Do you want my gratitude journal?

I was invited to an official event today. Before the event, a few of us had a casual chat over a cup of tea; the usual conversation where everyone acts cool but judges the others fiercely, and the entire group smiles almost continuously. Official gatherings are draining because everyone is putting up a show. At this gathering, a discussion began about how children find their passion. One of the guests mentioned how her son found at the age of nine that photography was his passion. I could not stop saying that he is fortunate, as most kids are clueless, even in college, about their passion. Honestly, I was talking about myself. I find my passion every week. When I watch influencers, I feel I can become a content creator. When I watch TVF Pictures, I feel like pursuing entrepreneurship. Even though I never thought of preparing for IAS, TVF aspirants made me feel that I could give it a try. This is how passionate I am about passion - hopping on slippery roads every week!

Of the many passions and trends I tried to pursue, one that makes me cringe now is the art of practising gratitude. The trend picked up during the pandemic - when people were locked down and had ample time to kill. But it is still all over the place. I hear conversations about gratitude journals, clubs, meets, and groups wherever I go. The idea is to promote and inculcate a practice of being thankful for everything. But how do you do it? I was told it begins with buying a gratitude journal. So, I bought one and wrote a page on day one. That's it; it did not work. I thought I had not purchased the right journal - pink, fancy, and expensive. So, I bought it and did not write even a single page.

To begin with, the habit of being thankful is great. But then, for me, it became toxic. It is unreal, unnatural. You have to reject human tendencies, emotions and vulnerabilities. Imagine sitting next to an office colleague who is always happy and excited, has great friends at work, and loves the boss. Imagine going out with a friend who has a great life, and even if she does not, she is super thankful to have a life. Imagine calling your sister to pour your heart out, only to find out that she feels you are negative and must start meditating. The pressure to be positive is the worst kind of pressure I have ever encountered. It seems the world is competing to be happy. Everyone tries to paint a fairytale, and the others feel their lives suck. Social media adds fuel to the fire.

What is human life without a mixed bag of emotions? On the record, for me, adult life is tiring as the to-do lists never end. I began my day by cooking food for a big group. Then, I had a brawl on the road with an Ola driver, followed by a tedious complaint-filing process, an uncomfortable conversation with a colleague, and an embarrassing meeting. But I also had a pizza party with my daughter, an emotional phone call, a warm welcome by an acquaintance, a generous exchange of glances with a stranger, and a beautiful compliment from a student. My day had both high and low moments, embarrassing and wonderful. But it happened naturally, so much so that I was only defending, not even attacking.

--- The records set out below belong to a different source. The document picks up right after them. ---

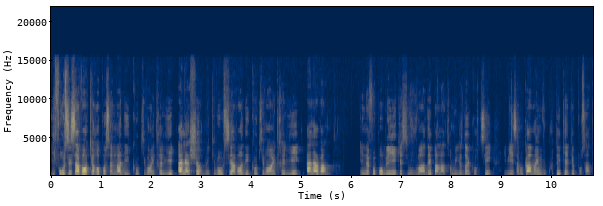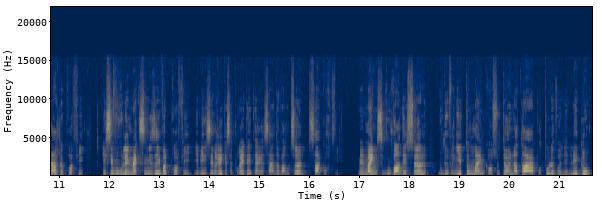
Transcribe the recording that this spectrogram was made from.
Il faut aussi savoir qu'il n'y aura pas seulement des coûts qui vont être liés à l'achat, mais qu'il va aussi avoir des coûts qui vont être liés à la vente. Il ne faut pas oublier que si vous vendez par l'entremise d'un courtier, eh bien, ça va quand même vous coûter quelques pourcentages de profit. Et si vous voulez maximiser votre profit, eh bien c'est vrai que ça pourrait être intéressant de vendre seul sans courtier. Mais même si vous vendez seul, vous devriez tout de même consulter un notaire pour tout le volet légaux,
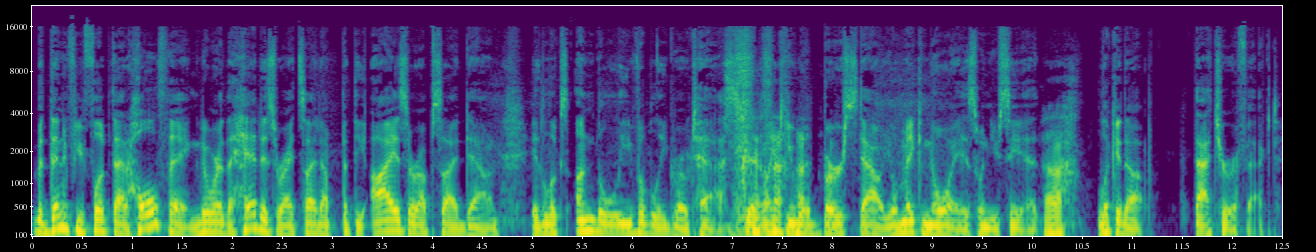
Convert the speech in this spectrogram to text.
but then if you flip that whole thing to where the head is right side up, but the eyes are upside down, it looks unbelievably grotesque. like you will burst out. You'll make noise when you see it. Uh. Look it up. Thatcher effect.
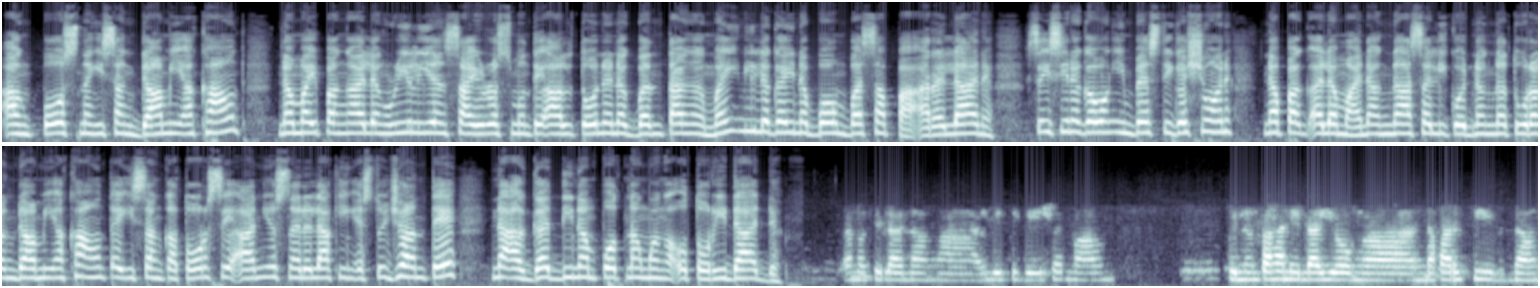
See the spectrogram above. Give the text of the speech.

The high point of my day was coming across Jacinda Ardern's speech. New Zealand's Prime Minister announced her resignation in the loveliest and most humane way. She mentioned that she does not have "enough left in the tank" and that politicians "are human." It takes courage and kindness to accept one's human side in a position that demands you to put your best foot forward all the time. In an age where some leaders are hell-bent on promoting themselves as superheroes, using entire PR budgets to prove how they never sleep, Jacinda is the hero who talked about being human and decided to step down. I do not understand politics, and there could be other reasons behind her decision. But beyond doubt, her letter is an excellent lesson in communication and retaining the human touch amid the intensified debate on how AI will replace human beings (oh no, I did not use chatGPT to write this piece).

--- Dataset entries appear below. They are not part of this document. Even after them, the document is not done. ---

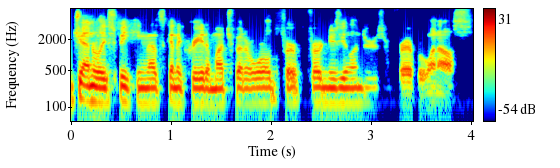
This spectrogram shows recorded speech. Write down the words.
generally speaking that's going to create a much better world for for new zealanders and for everyone else.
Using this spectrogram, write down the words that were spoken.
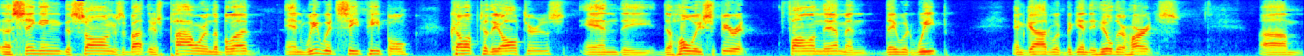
uh, singing the songs about there's power in the blood, and we would see people come up to the altars and the, the Holy Spirit fall on them and they would weep and God would begin to heal their hearts. Um,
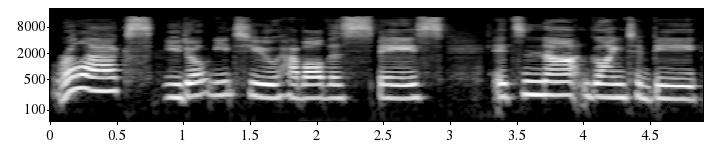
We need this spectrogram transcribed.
relax. You don't need to have all this space. It's not going to be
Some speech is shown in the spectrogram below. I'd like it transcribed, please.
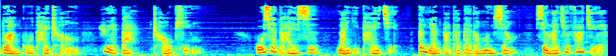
断古台城，月淡潮平，无限的哀思难以排解。邓演把他带到梦乡，醒来却发觉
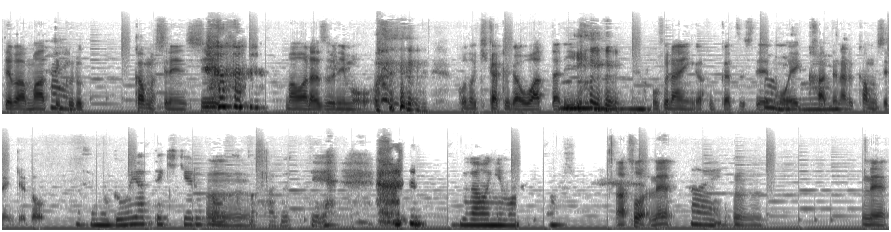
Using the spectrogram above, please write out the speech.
出番回ってくるかもしれんし、回らずにもう この企画が終わったり、オフラインが復活して、もうええかってなるかもしれんけど、私もどうやって聞けるかをちょっと探って、僕側にもあ、そうだね。はい。うんうん。ね。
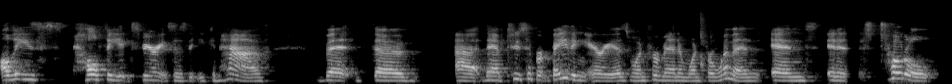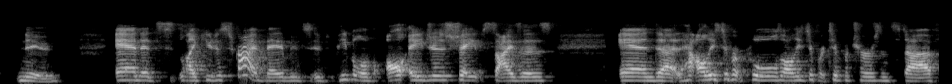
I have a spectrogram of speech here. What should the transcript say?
all these healthy experiences that you can have. But the uh, they have two separate bathing areas, one for men and one for women, and and it's total nude. And it's like you described, people of all ages, shapes, sizes, and uh, all these different pools, all these different temperatures and stuff.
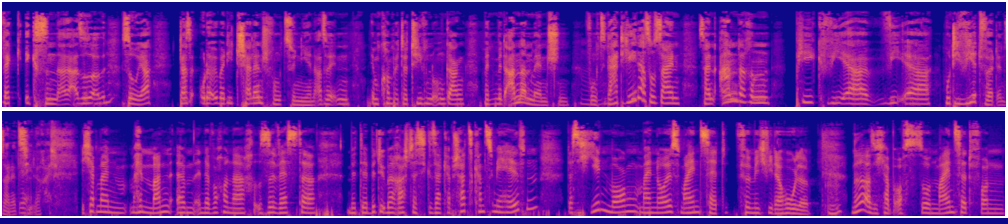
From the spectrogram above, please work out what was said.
wegixen, also mhm. so, ja das oder über die Challenge funktionieren, also in, im kompetitiven Umgang mit, mit anderen Menschen mhm. funktionieren. Da hat jeder so seinen, seinen anderen Peak, wie er, wie er motiviert wird in seine Ziele Ja. Ich habe meinen, meinen Mann ähm, in der Woche nach Silvester mit der Bitte überrascht, dass ich gesagt habe, Schatz, kannst du mir helfen, dass ich jeden Morgen mein neues Mindset für mich wiederhole? Mhm. Ne? Also ich habe auch so ein Mindset von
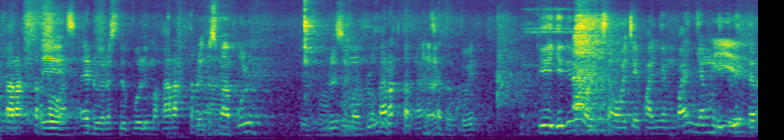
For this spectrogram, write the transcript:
karakter Iya. kalau eh 225 karakter 250 250 karakter kan satu tweet iya jadi lu nggak bisa ngoceh panjang-panjang di Iya. Twitter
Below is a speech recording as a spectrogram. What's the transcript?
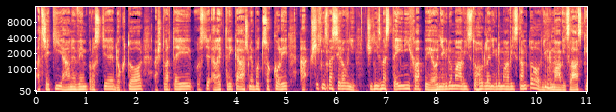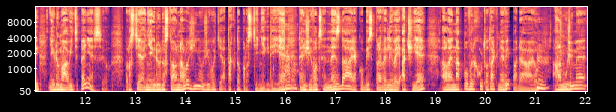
a třetí, já nevím, prostě doktor a čtvrtý prostě elektrikář nebo cokoliv a všichni jsme si rovni. Všichni jsme stejný chlapi, jo? Někdo má víc tohohle, někdo má víc tamtoho, někdo má víc lásky, někdo má víc peněz, jo? Prostě někdo dostal naložíno v životě a tak to prostě někdy je. Ano. Ten život se nezdá jakoby spravedlivý, ač je, ale na povrchu to tak nevypadá. Jo? Hmm. Ale můžeme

As I close, I hope more and more leaders speak about their vulnerabilities and humane qualities rather than just glorifying their capabilities. Probably, then our generations will be able to shun the toxic positivity. I am done with gratitude journals. If you are still using one, please borrow mine or else I will fill it up with my negativity. Please write to me if you want my gratitude journal or want to lend yours too.

Signing off with a toast to being negative, human, and vulnerable! 🍷

Now published here:

Write a comment ...


Assistant Professor, Malaviya National Institute of Technology Jaipur. PhD, Indian Institute of Technology Roorkee.